With a similar thickness for each slice, the strawberries will have a more even way of drying. You can aim for eight inches or quarter-inch portions when slicing the strawberries. It’s best to cut with a thin and sharp blade for easier cutting.

Let the Strawberries Dry

Now that you’ve washed and sliced them, it’s time to learn how to dehydrate strawberries. There are three ways to get dehydrated strawberries: using a food dehydrator, the sun, or oven. Learn how to dry them with these different options.

Using the Sun

Since strawberries contain sugar, they are the perfect fruit to dry under the sun. Strawberries have a low protein concentration, meaning they don’t attract much bacteria. If you want to dry strawberries outside, you need to have a temperature of at least 24 degrees Celsius or 85 degrees Fahrenheit.

Don’t try drying your strawberries outdoors if you live in a place with mid to high humidity. Unlike other fruits, strawberries don’t need an ascorbic solution to avoid discoloration.

When you place the strawberries outside, place a screen or cheesecloth to protect them from bugs and insects. It may take three to five days until the strawberries lose their moisture.
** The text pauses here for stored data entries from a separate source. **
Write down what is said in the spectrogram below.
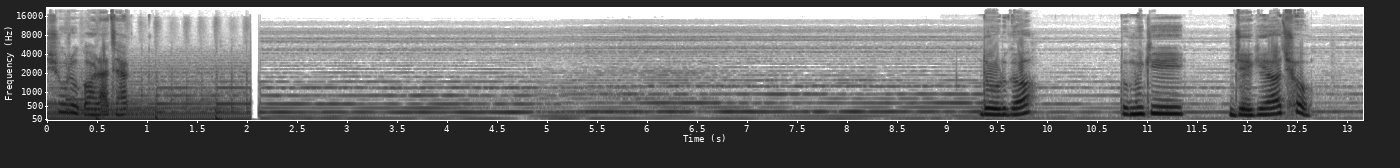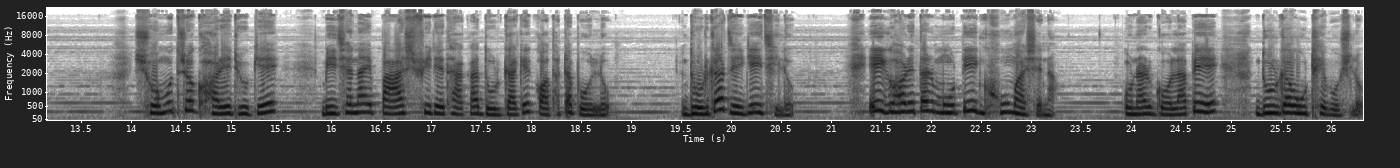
শুরু করা যাক। দুর্গা তুমি কি জেগে আছো? সমুদ্র ঘরে ঢুকে বিছানায় পাশ ফিরে থাকা দুর্গাকে কথাটা বলল, দুর্গা জেগেই ছিল। এই ঘরে তার মোটেই ঘুম আসে না। ওনার গোলাপে দুর্গা উঠে বসল।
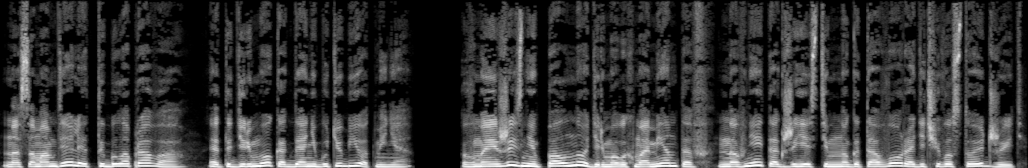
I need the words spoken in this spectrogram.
на самом деле ты была права. Это дерьмо когда-нибудь убьет меня. В моей жизни полно дерьмовых моментов, но в ней также есть и много того, ради чего стоит жить.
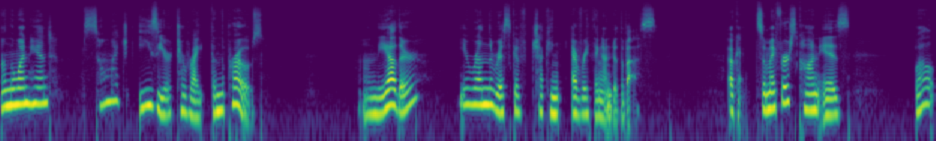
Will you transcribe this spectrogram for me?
On the one hand, so much easier to write than the pros. On the other, you run the risk of chucking everything under the bus. Okay, so my first con is, well,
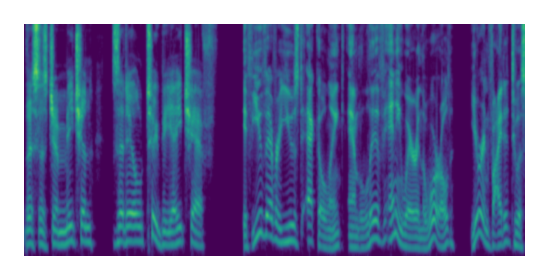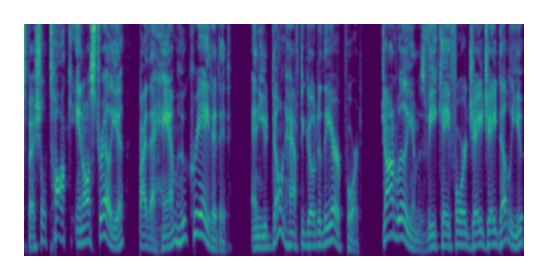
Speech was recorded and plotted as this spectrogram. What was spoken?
This is Jim Meachen, ZL2BHF. If you've ever used Echolink and live anywhere in the world, you're invited to a special talk in Australia by the ham who created it, and you don't have to go to the airport. John Williams, VK4JJW,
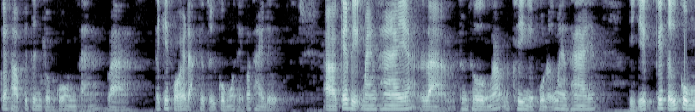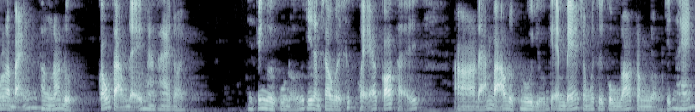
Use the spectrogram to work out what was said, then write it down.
kết hợp với tinh trùng của ông xã và lấy cái phôi đặt cho tử cung có thể có thai được. À, cái việc mang thai á, là thường thường đó khi người phụ nữ mang thai á, thì chỉ cái tử cung đó là bản thân nó được cấu tạo để mang thai rồi. Thì cái người phụ nữ chỉ làm sao về sức khỏe có thể à, đảm bảo được nuôi dưỡng cái em bé trong cái tử cung đó trong vòng 9 tháng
Don’t forget to flip the strawberries on the second or third day.

Using the Oven

When using an oven, you need to use a baking sheet for the strawberries. Without the baking sheet, the water from the strawberries may cause a mess. You have to preheat the over 180 to 200 degrees Fahrenheit or max 100 degrees Celsius.

Preheating the oven will reduce the risk of losing too much sugar, resulting in burning. The strawberries will dry up in three to four hours. For the first couple of hours, remove the baking sheet from the oven to remove the moisture from the strawberries.
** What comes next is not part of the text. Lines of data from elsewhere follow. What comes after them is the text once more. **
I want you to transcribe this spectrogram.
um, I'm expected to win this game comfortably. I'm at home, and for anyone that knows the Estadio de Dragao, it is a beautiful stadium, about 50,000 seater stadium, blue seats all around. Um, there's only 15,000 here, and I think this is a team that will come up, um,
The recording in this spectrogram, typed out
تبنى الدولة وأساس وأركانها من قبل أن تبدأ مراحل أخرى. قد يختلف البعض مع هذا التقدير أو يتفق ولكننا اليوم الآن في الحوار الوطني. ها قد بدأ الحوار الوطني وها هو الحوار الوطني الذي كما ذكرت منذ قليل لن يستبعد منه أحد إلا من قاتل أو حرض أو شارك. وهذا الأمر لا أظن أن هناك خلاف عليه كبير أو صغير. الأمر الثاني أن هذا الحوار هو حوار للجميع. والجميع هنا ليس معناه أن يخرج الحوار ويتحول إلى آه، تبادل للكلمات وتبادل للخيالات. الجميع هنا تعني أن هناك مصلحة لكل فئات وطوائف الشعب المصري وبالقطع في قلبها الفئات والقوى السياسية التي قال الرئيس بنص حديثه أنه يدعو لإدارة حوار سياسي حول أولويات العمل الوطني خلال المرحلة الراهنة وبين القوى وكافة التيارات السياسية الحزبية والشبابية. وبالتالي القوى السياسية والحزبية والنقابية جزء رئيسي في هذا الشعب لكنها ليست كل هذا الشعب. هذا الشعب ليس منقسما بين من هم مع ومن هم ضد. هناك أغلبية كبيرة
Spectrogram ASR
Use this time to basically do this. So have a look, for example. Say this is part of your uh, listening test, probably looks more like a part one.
When you dry out the baking sheet, flip the strawberries to the other side. Test your dried strawberries by splitting them in half. If it looks gummy and firm with no signs of juices, then you’ve succeeded. If not, place the strawberries back in the oven for another thirty minutes.

Using the Food Dehydrator

Start by arranging the strawberry slices on the dehydrator trays with at least a half-inch space between each. It ensures that each slice has enough room for air and avoids sticking to each other. Set the dehydrator at 57 degrees Celsius or 135 degrees Fahrenheit.

The food dehydrator will fully dry the strawberries in eight to ten hours. If you want to have crispier dried strawberries, let them stay for two to four more hours. For the first hours, be sure to flip each strawberry to the other side.

This is arguably the best way to dehydrate your strawberries. It’s fast, keeps the strawberries clean, and ensures complete dehydration.

Cool the Strawberries

If you use the food dehydrator or oven, you need to let the strawberries cool down. Turn the dehydrator or oven off and open it to let the warm air out. Let the strawberries cool down for 30 minutes to one hour.

Bring out the strawberries and let them sit out for another 30 minutes. If they feel cool to the touch, break them in half and check for moisture. Store the dehydrated strawberries in an airtight container where it’s dark and cool.

Condition them In Jars

Although you now have dehydrated strawberries, there are times when moisture leaks out. If there’s moisture, there’s a higher chance of your strawberries getting molds and bacteria. Conditioning will help you eliminate the moisture and achieve a tastier, better product.

Put the strawberry slices in a glass jar and fill it up about two-thirds full. Cover the jars and shake them a couple of times every day for one week. It will help redistribute the fruit pieces and bring out the moisture that they may have.

Learn How to Dehydrate Strawberries Today

Dehydrated strawberries can last for a few years, making them the perfect snack to bring for adventures. These dried snacks are your healthy alternative to candy, providing a lot of Vitamin C. Learn how to dehydrate strawberries and stock up your pantry today!

Want to know more about food dehydrators or recipes for dried foods? Contact us or check out our other blog posts for more information.